Source: A Heislers

In later years John would take the opportunity to revisit the reforested areas and look at them with pride. He said it was a thrill to see what had been accomplished. His first impression of the Victorian landscape had been one of shock, prompting the question – where am I, this is like Mediterranean Europe and not real Australia?

In his taped interview in 1993 he was asked whether it seemed ironic that he, a forester from Europe, would be instrumental in pioneering reforestation of Australian native forests. He replied that what he had done was to use common sense, and that he liked the Australian nature and native forests uppermost. He always felt that pines were out of place here and openly promoted that view. He regarded forests as a living organism of trees with undergrowth and wildlife. He worked against the common view at the time that trees were to be grown merely for their value as timber and that their only value was economic.

In 1970 John moved to Macedon, working in the forest nursery there for five years before retirement.
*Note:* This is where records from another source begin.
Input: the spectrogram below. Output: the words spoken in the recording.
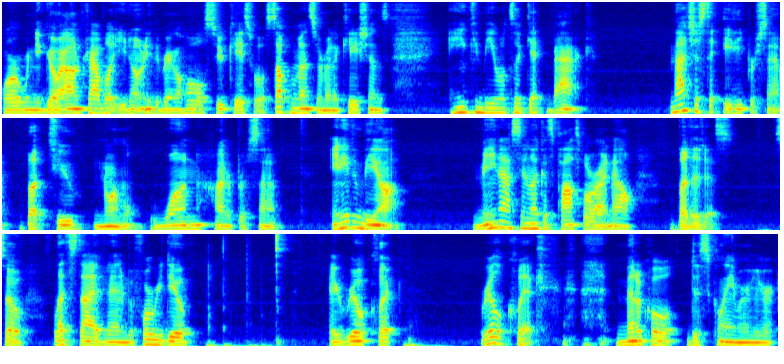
Or when you go out and travel, you don't need to bring a whole suitcase full of supplements or medications, and you can be able to get back not just to 80%, but to normal 100% and even beyond. May not seem like it's possible right now, but it is. So let's dive in. Before we do, a real quick, real quick medical disclaimer here.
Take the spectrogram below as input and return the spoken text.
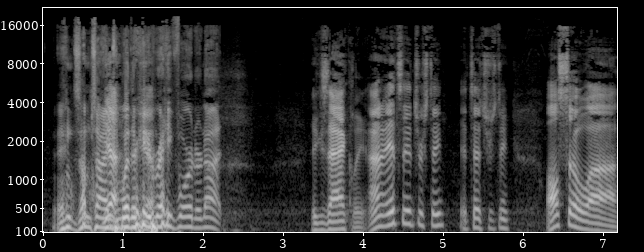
and sometimes Yeah, whether you're yeah. ready for it or not. Exactly. It's interesting. It's interesting. Also, uh,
There he enjoyed promoting native species to the public for landscape planting. He was very encouraged by what he termed as the younger generation, who had a similar outlook to him and a vision to re-establish native vegetation in the landscape, rather than the cut it down mindset of many in the earlier generations.

John continued living at Mt Macedon after retiring from work in 1975. In January 1983 his wife Rita passed away after John had nursed her for over a year, with motor neurone disease. A month later his house was razed to the ground by the Ash Wednesday Fire around Macedon, destroying over 600 homes and seven lives. He just escaped with his own life, by sheltering at the Counter Disaster Centre opposite his home. Over a year later John rebuilt at Macedon and lived there until near the end of his life in November 1996. He would be delighted to know that his grandson, Simon, is now working for Hancocks Plantations Victoria in some of the plantations he had established.